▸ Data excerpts
##########

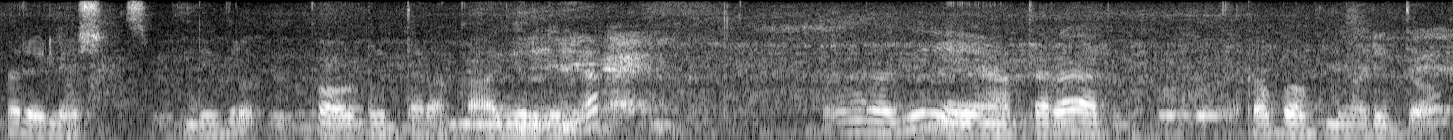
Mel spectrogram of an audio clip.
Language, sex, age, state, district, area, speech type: Kannada, female, 30-45, Karnataka, Hassan, urban, spontaneous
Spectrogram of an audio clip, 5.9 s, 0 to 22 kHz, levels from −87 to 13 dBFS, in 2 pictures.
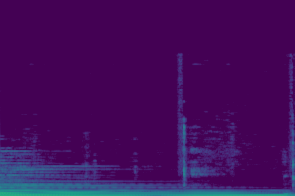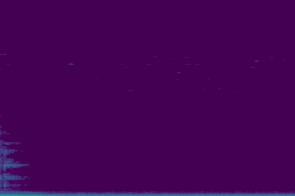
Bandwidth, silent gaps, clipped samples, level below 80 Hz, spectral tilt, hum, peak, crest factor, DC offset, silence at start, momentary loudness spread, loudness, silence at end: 8.4 kHz; none; under 0.1%; -54 dBFS; -8 dB/octave; 50 Hz at -50 dBFS; -16 dBFS; 16 dB; under 0.1%; 0 s; 23 LU; -32 LUFS; 0 s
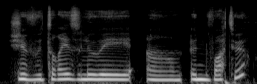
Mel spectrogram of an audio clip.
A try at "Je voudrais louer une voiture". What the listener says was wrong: Okay, in this one, you wouldn't pronounce the S of je voudrais because it's not followed by a vowel. So, je voudrais louer une voiture.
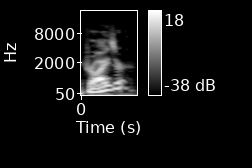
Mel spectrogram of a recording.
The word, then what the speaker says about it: Dreiser: Dreiser?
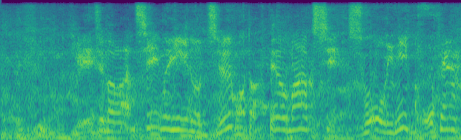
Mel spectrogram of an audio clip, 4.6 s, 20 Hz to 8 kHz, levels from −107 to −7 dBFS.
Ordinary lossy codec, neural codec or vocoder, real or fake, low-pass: none; codec, 16 kHz, 2 kbps, FreqCodec, larger model; fake; 7.2 kHz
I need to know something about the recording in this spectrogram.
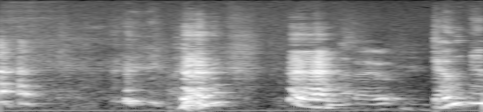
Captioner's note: awkward chuckle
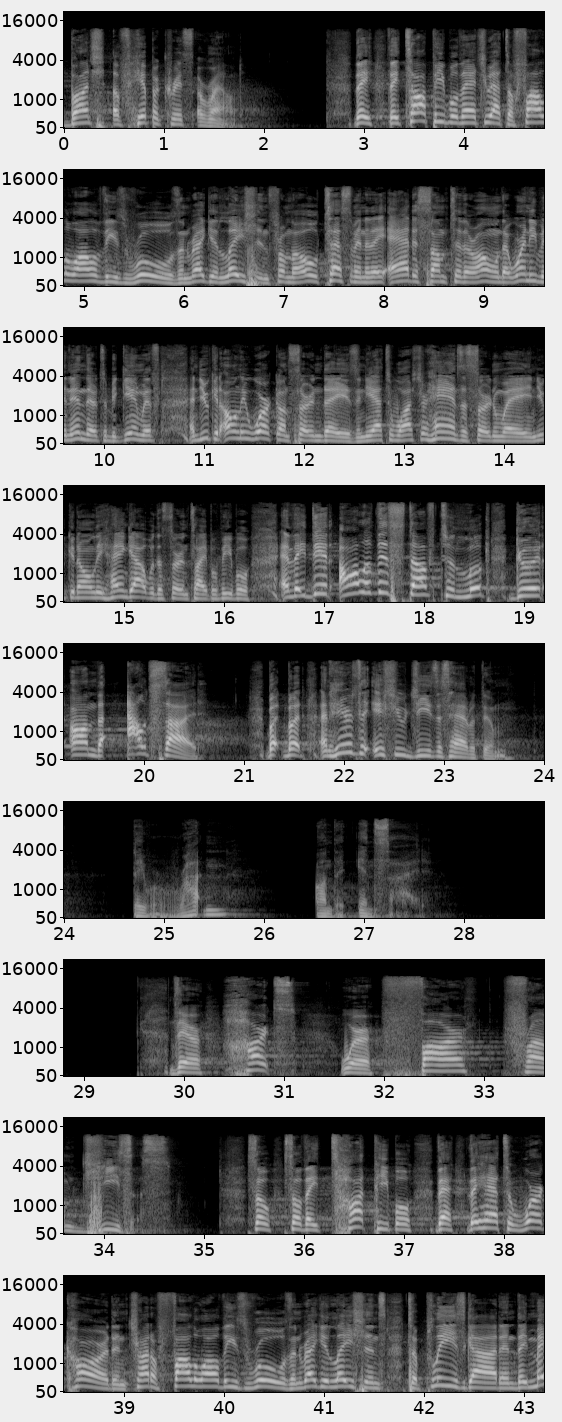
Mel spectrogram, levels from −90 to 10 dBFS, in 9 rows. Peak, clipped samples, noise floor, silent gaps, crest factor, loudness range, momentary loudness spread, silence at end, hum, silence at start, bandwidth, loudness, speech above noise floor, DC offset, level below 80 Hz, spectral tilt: 0 dBFS; under 0.1%; -89 dBFS; none; 22 dB; 10 LU; 12 LU; 0 s; none; 0 s; 12.5 kHz; -22 LUFS; 67 dB; under 0.1%; -48 dBFS; -4.5 dB/octave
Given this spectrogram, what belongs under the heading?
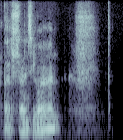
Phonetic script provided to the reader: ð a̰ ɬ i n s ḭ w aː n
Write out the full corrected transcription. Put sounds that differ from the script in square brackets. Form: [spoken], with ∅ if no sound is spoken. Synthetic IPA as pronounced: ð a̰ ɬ [a] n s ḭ w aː n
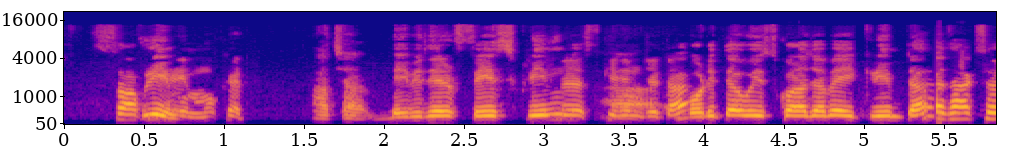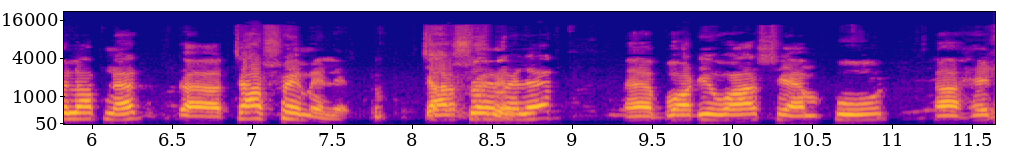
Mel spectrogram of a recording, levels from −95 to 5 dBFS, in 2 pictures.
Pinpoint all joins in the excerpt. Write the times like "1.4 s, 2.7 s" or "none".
5.5 s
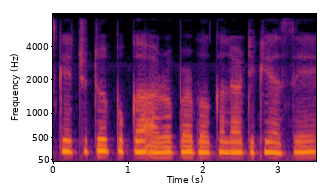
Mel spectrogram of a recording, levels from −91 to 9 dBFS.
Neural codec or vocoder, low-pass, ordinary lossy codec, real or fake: none; 7.2 kHz; AAC, 32 kbps; real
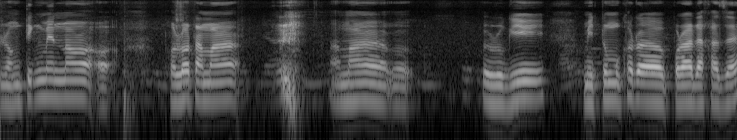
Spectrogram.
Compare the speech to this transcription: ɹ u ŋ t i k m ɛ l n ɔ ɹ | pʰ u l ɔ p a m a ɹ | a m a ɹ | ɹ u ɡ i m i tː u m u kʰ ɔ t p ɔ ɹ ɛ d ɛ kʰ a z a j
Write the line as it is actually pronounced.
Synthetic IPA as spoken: ɹ ɔ ŋ t i k m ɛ n ɔ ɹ | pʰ ɔ l ɔ t a m a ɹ | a m a ɹ | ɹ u ɡ i m i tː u m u kʰ ɔ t p ɔ ɹ a d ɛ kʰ a z a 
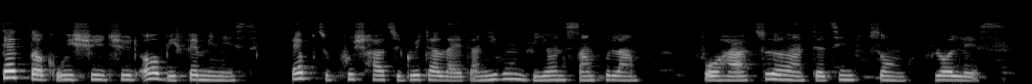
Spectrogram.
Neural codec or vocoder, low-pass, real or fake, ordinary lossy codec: none; 7.2 kHz; real; none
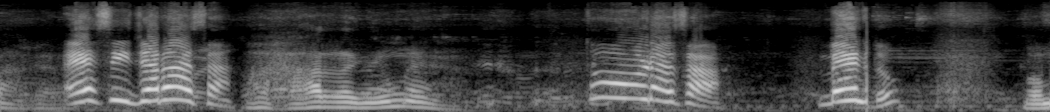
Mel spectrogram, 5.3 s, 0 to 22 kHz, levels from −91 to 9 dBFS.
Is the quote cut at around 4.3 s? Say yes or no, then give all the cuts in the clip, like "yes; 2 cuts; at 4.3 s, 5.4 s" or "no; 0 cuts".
yes; 1 cut; at 4.3 s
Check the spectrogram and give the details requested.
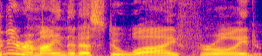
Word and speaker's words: Freud: reminded us to why Freud rhymes with fraud and check the description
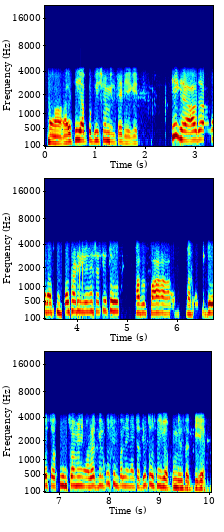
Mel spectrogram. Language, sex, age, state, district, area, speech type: Hindi, male, 18-30, Uttar Pradesh, Mirzapur, rural, conversation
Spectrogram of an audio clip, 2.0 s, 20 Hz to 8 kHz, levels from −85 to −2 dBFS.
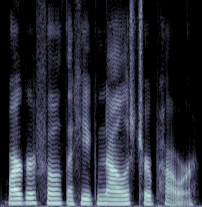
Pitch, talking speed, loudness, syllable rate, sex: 170 Hz, 205 wpm, -20 LUFS, 7.1 syllables/s, female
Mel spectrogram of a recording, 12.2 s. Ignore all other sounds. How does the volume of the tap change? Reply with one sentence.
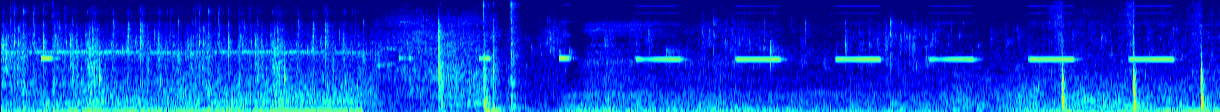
The volume of the tap goes down.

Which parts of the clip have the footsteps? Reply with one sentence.
The footsteps can't be heard in this clip.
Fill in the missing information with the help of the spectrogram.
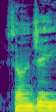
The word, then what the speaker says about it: Sungjae: How do you say his first name? – Sungjae Im.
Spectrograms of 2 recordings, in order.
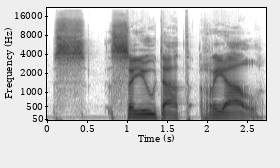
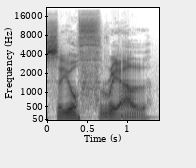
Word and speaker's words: Ciudad Real: to be heading to Ciudad Real, which I've totally said wrong, it's Ciudad. I think the Spanish pronounce it Ciudad Real, or something like that.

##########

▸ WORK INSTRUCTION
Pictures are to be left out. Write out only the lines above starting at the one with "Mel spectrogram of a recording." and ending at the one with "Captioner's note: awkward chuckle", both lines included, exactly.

▸ OUTPUT FOR THIS TASK
Mel spectrogram of a recording.
The word, then what the speaker says about it: Dreiser: Dreiser?
Mel spectrogram of an audio clip, 4.6 s, 20 Hz to 8 kHz, levels from −107 to −7 dBFS.
Ordinary lossy codec, neural codec or vocoder, real or fake, low-pass: none; codec, 16 kHz, 2 kbps, FreqCodec, larger model; fake; 7.2 kHz
I need to know something about the recording in this spectrogram.
Captioner's note: awkward chuckle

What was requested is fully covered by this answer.